I moved to Berrien in 2006, finally having emerged from the 24th grade into the light at the end of the medical training tunnel. Through Berrien Bird Club I met many of the active birders at the time; Tim and I quickly hit it off. We started birding Tiscornia regularly, and birding led to birds, exciting ones. Early discoveries like Glaucous-winged Gull, Say's Phoebe, and others gave Tiscornia (and Berrien Co in general) incredible potential. And what greater thing is there than potential. It's the promise of a future to be created, full of discoveries to be made and experiences to be had, with limits barely defined.
I'd had a website in med school (html coded by hand, line by line, and filled with sketchy resolution scans of photos taken on film) which had gone away with graduation, and I wanted a medium to display photos. I eventually settled on this blog in 2008. That first year I chronicled a BiGBY (Big Green Big Year - a list without using fossil fuel). I bicycled 1000+ miles that year and had one of the highest county counts in the country (though Alison destroyed my Berrien record a year or so later). But the blog was born, and there was a clear narrative as we made deep forays into county listing. It was just digi-scoped pics initially, but standing atop the bluff at Tiscornia, Tim introduced me to SLR photography after a few years; potential started to transition into realized numbers and rarities. Birds were actively sought, and many, like Nelson's Sparrow and Yellow Rail, were found. What I was introduced to atop that dune would anchor my ability to re-set and re-charge for years.
And as the potential locally blossomed yet another avenue opened up. Mike at the end of the pier sold some of us on a trip to Costa Rica. I would soon make annual trips to the Neo-tropics (occasionally sneaking in a conference or spring break trip in addition). My world expanded as antpittas, ground-cuckoos, oilbirds, hummingbird feeder lunches in Paraiso, or deck afternoons in Ecuador exponentially increased the settings, the scenes, the experiences. And I tried, I tried really hard, to experience as much as I could.

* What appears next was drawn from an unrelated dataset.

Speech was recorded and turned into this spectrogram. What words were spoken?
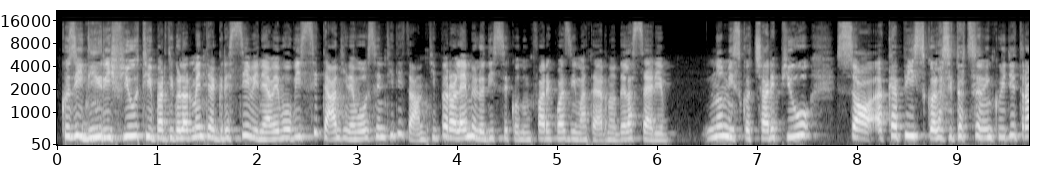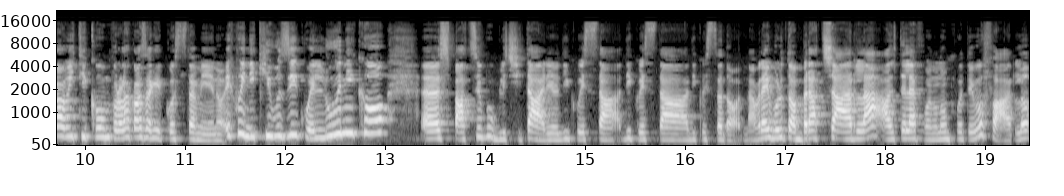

But at some point that unlimited potential starts developing boundaries. Growing further dreams becomes harder. Kenn Kaufman in Kingbird Highway references something similar with his Tucson 5, a group of young birders that he came of age with in the birding world. As they got older they started (probably subconsciously at first) to drift apart but he describes them maybe joking or laughing or drinking too hard, still trying to maintain the intensity of a blaze that had peaked. The rise was amazing, and the peak too, but eventually does growth come to an end. Can we find the time and space to keep adding fuel. Birds like Red Phalarope, Black-legged Kittiwake, Califonia Gull, and Western Grebe became birds that were no longer Hail Mary throws at the horizon; they were birds that with work could be found every few years. Others like Sabine's Gull, the eiders and a few more, have been exasperatingly difficult to reliably pin down.
I've found it harder to find the time to write as admin duties at work increase and the easy birding themes have been explored. I would like to be able to put far more effort into the writing; too often the words are just a segue between pics. I would like to build some new narratives. I have always been willing to work hard to bring dreams to reality. And I have dreams. Some of them can be out of my control; acceptance of that sometimes comes hard. Time, like experiences, like interactions, like life itself, has limits in how it can be spent and where it can be apportioned. I thank you for spending some of that time (nearly 350 thousand times per my counter!!!) with me in these posts chronicling many of the highlights.
I don't know what the future holds as I close out this blog, none of us do. I hope that all of us find what we're looking for. I know that I've very much enjoyed the seeking. So thank you.